Truth be told, my man wasn’t likely old enough to have served in an LST nor is there any real proof that he was a Navy man at all. He could be a retired insurance rep for all I know. A rodeo clown. A bank president. Who knows what the truth is?
And you know what? Who cares? We pilot our brains around from place to place, all this data pouring in, through our eyes and ears mostly, and then we try to make sense of it. That’s all it is—storytelling all day long, to our favorite, most attentive audience. A coworker smiles or doesn’t smile, or leaves us off an important e-mail, and we interpret that as we will. The bank teller is angry—one person understands that she’s had a bad day, lost her boyfriend, drank too much last night, whatever. Me, I’d tend to take it personally. I’d assume the teller hated me for some reason and then I’d spend some time thinking about what that reason might be and imagining how I might improve myself. Or else plotting to kill the teller.

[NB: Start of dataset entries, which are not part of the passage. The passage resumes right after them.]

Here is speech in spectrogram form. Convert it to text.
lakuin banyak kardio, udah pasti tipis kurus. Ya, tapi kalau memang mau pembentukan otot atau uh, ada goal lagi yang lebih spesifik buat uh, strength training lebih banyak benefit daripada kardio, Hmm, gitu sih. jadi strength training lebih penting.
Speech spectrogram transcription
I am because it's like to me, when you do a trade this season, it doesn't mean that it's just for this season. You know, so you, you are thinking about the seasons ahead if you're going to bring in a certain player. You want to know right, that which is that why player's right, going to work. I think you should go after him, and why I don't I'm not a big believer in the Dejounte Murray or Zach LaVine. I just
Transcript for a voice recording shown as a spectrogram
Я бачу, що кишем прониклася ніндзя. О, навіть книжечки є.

I guess the point is that in my world this was not just a lonely old man. This was a lonely old man and a sea captain who had stepped in at the right moment and, taking me by the shoulder, steered me off in a different direction. When life is rushing in through the eyes and ears, like water through the portholes, it’s amazing how a touch can shove you out of the trough, get you back on a weather helm and suddenly you can see and hear again.
That metaphor is a little strained but you see what I’m saying. I’m sitting there, looking at batteries, listening to this guy, trying not to stare at his throat, wondering about the baby, blinking through the tears, mad about something, getting short on time, laughing, smiling, nodding, shifting back and forth, basically all a-jangle. Then the guy reaches out and touches me and it’s like the noise just stops.

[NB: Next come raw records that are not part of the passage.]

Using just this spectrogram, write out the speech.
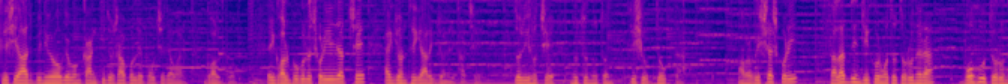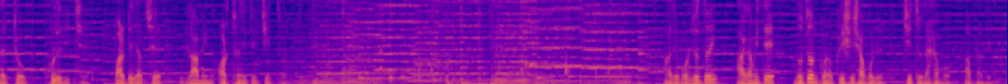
কৃষি আজ বিনিয়োগ এবং কাঙ্ক্ষিত সাফল্যে পৌঁছে যাওয়ার গল্প। এই গল্পগুলো ছড়িয়ে যাচ্ছে একজন থেকে আরেকজনের কাছে। তৈরি হচ্ছে নতুন নতুন কৃষি উদ্যোক্তা। আমরা বিশ্বাস করি, সালাদ্দিন জিকুর মতো তরুণেরা বহু তরুণের চোখ খুলে দিচ্ছে। পাল্টে যাচ্ছে গ্রামীণ অর্থনীতির চিত্র। আজ পর্যন্তই। আগামীতে নতুন কোনো কৃষি সাফল্যের চিত্র দেখাবো আপনাদের।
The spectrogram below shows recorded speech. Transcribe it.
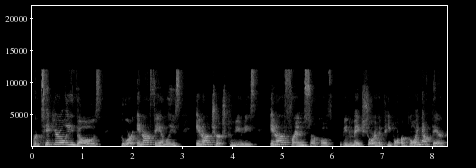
particularly those who are in our families, in our church communities, in our friend circles, we need to make mm-hmm. sure that people are going out there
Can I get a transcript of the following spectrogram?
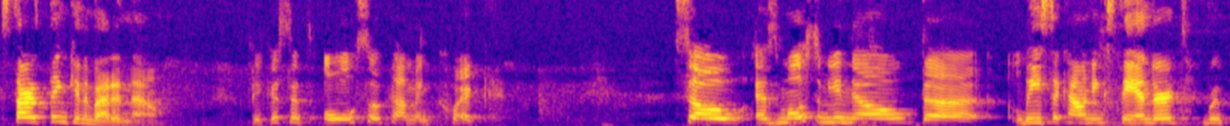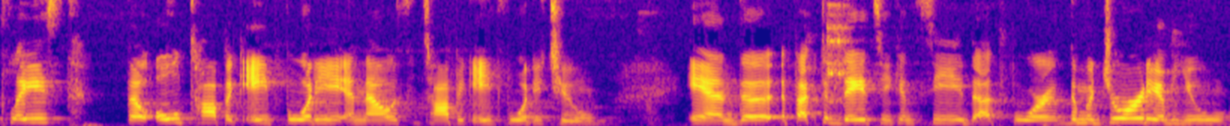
start thinking about it now because it's also coming quick. So as most of you know, the lease accounting standard replaced the old topic 840, and now it's the topic 842. And the effective dates, you can see that for the majority of you,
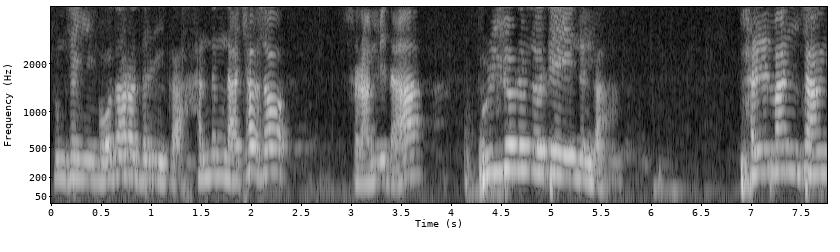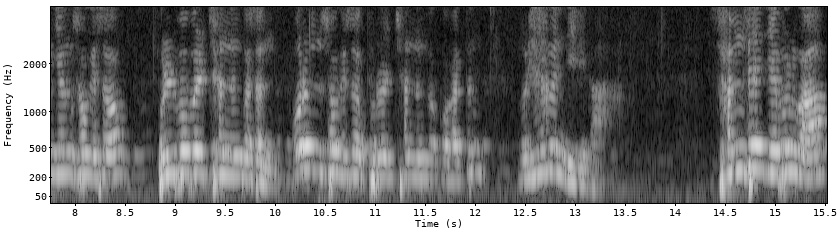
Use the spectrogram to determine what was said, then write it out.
중생이 못 알아들으니까 한등 낮춰서 설합니다. 불교는 어디에 있는가? 팔만장경 속에서 불법을 찾는 것은 얼음 속에서 불을 찾는 것과 같은 어리석은 일이다. 삼세 재불과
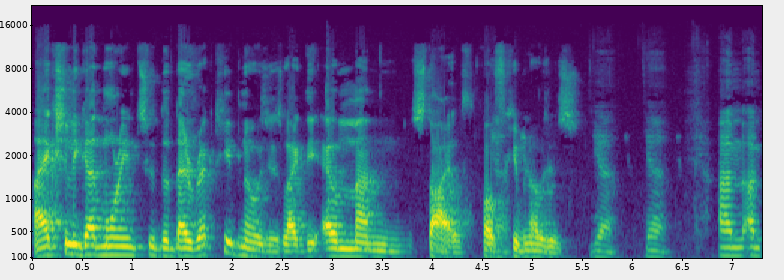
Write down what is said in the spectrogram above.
I actually got more into the direct hypnosis, like the Elman style of Yeah. hypnosis. Yeah, yeah. Um, um,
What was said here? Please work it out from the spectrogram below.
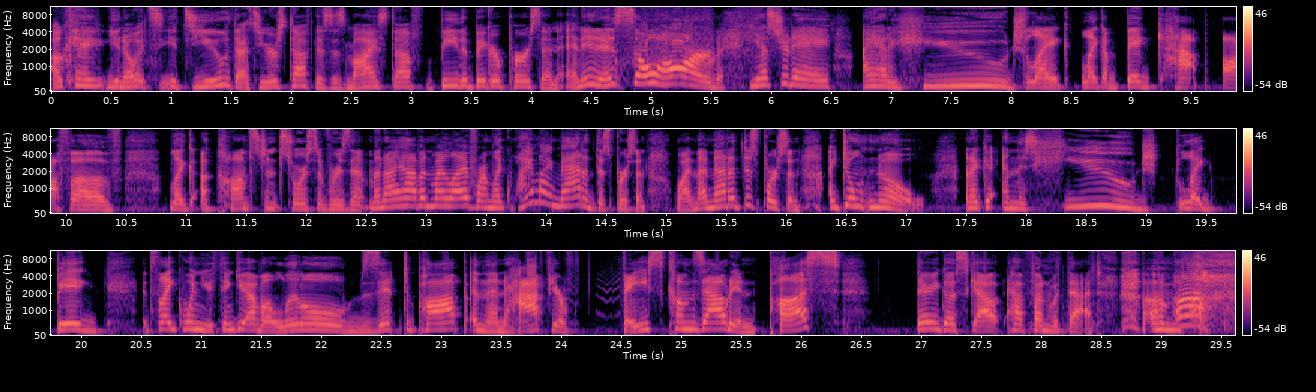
okay, you know, it's it's you, that's your stuff, this is my stuff. Be the bigger person. And it is so hard. yesterday i had a huge like like a big cap off of like a constant source of resentment i have in my life where i'm like why am i mad at this person why am i mad at this person i don't know and i get and this huge like big it's like when you think you have a little zit to pop and then half your face comes out in pus there you go, Scout. Have fun with that. Um,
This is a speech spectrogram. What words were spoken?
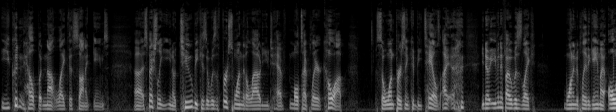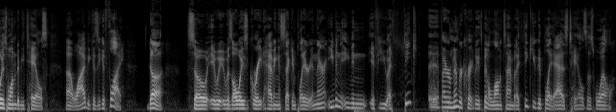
you couldn't help but not like the Sonic games. Uh, especially, you know, 2 because it was the first one that allowed you to have multiplayer co op so one person could be Tails. I, you know, even if I was like wanting to play the game, I always wanted to be Tails. Uh, why? Because he could fly. Duh. So it, it, was always great having a second player in there. Even even if you, I think if I remember correctly, it's been a long time, but I think you could play as Tails as well.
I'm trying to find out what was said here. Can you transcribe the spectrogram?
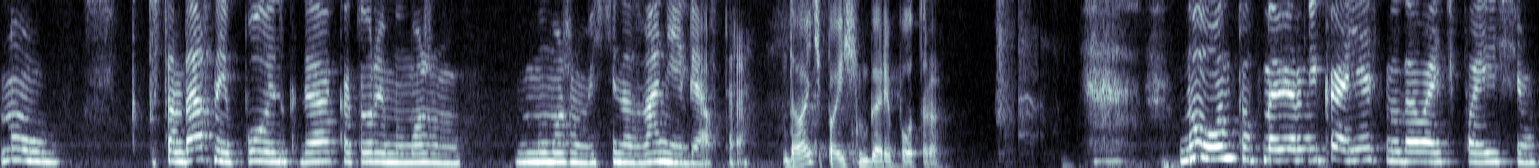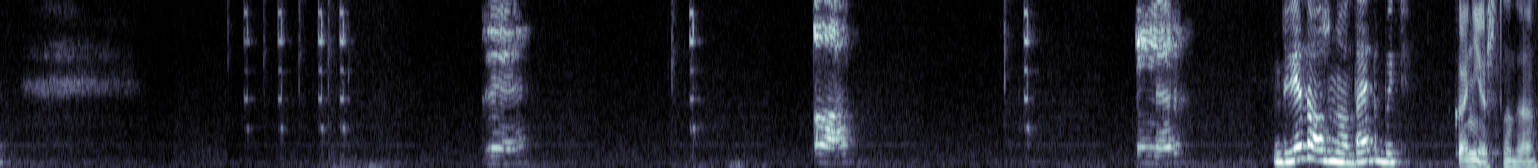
ну, стандартный поиск, да, который мы можем, мы можем ввести название или автора. Давайте поищем Гарри Поттера. Ну, он тут наверняка есть, но давайте поищем. Г. А. Р. Две должно дать быть. Конечно, да.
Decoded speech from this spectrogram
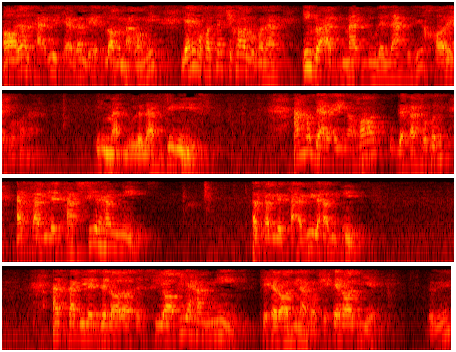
آیان تعبیر کردن به اطلاق مقامی یعنی مخواستن چیکار بکنن؟ این رو از مدلول لفظی خارج بکنن. این مدلول لفظی نیست. اما در عین حال دقت بکنید از قبیل تفسیر هم نیست. از قبیل تعبیل هم نیست. از قبیل دلالات سیاقی هم نیست که ارادی نباشه. ارادیه. ببینید؟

The rest of my shopping went off without a hitch only now, as I moved though the store, I was overflowing with good feeling toward my fellow man in general and gratitude toward this one in particular. He was old, he was mute, he spoke through a machine in his fist and he wandered the Insterstate Fred Meyer looking for people to talk to—but he was happy. If he could do it, could I try.

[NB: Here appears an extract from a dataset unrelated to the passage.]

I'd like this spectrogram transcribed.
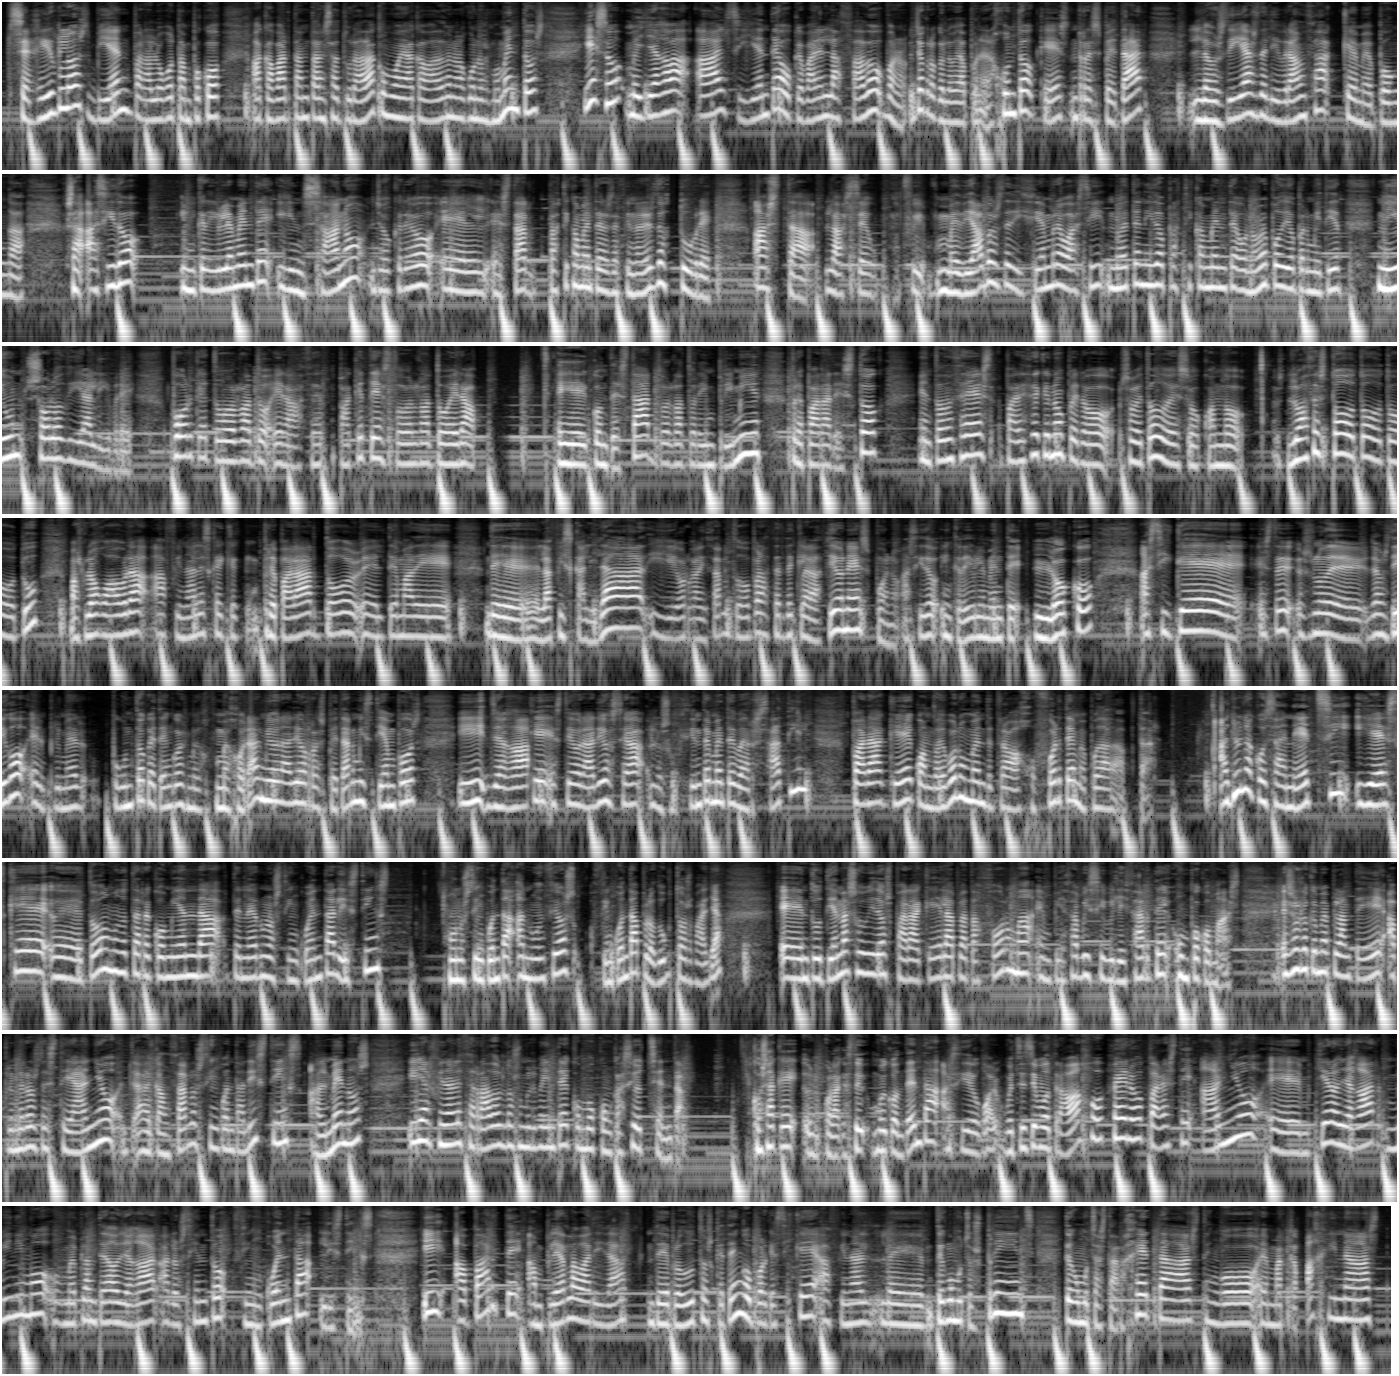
seguirlos bien para luego tampoco acabar tan tan saturada como he acabado en algunos momentos. Y eso me llega al siguiente o que va enlazado bueno yo creo que lo voy a poner junto que es respetar los días de libranza que me ponga. O sea ha sido increíblemente insano, yo creo, el estar prácticamente desde finales de octubre hasta las mediados de diciembre o así, no he tenido prácticamente o no me he podido permitir ni un solo día libre, porque todo el rato era hacer paquetes, todo el rato era eh, contestar, todo el rato era imprimir, preparar stock. Entonces, parece que no, pero sobre todo eso, cuando lo haces todo, todo, todo tú, más luego ahora a finales que hay que preparar todo el tema de, la fiscalidad y organizarlo todo para hacer declaraciones. Bueno, ha sido increíblemente loco. Así que este es uno de, ya os digo, el primer punto que tengo es mejorar mi horario, respetar mis tiempos y llegar a que este horario sea lo suficientemente versátil para que cuando hay volumen de trabajo fuerte me pueda Hay una cosa en Etsy y es que eh, todo el mundo te recomienda tener unos 50 listings unos 50 anuncios, 50 productos, vaya, en tu tienda subidos para que la plataforma empiece a visibilizarte un poco más. Eso es lo que me planteé a primeros de este año, alcanzar los 50 listings al menos, y al final he cerrado el 2020 como con casi 80. Cosa que con la que estoy muy contenta, ha sido igual muchísimo trabajo, pero para este año eh, quiero llegar mínimo, me he planteado llegar a los 150 listings. Y aparte ampliar la variedad de productos que tengo, porque sí que al final tengo muchos prints, tengo muchas tarjetas, tengo eh, marca páginas,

And as for the anger I’d been feeling and the fight that had caused it? Well, when it comes to these inevitable marital kerfuffles, I’ve got a secret advantage. I’m married to a woman who is basically never wrong. Oh, about factual things—the capital of Zaire, the molecular weight of Hydrogen—sure. But in affairs of the heart, pretty much never. I’m grateful for this because it simplifies my life. In the event of disagreement all I need to do is find the time to cool down and the nerve to apologize.
Apparently, you can find both at Fred Meyer.
And look, I’ve gone on and on about my morning shopping so that I’ve left aside the very thing I mean to talk to you about, namely our old friend John Carter. The news there is not good, but neither is it urgent. It will keep because, to paraphrase the old song, sadness never ends but this blog entry must.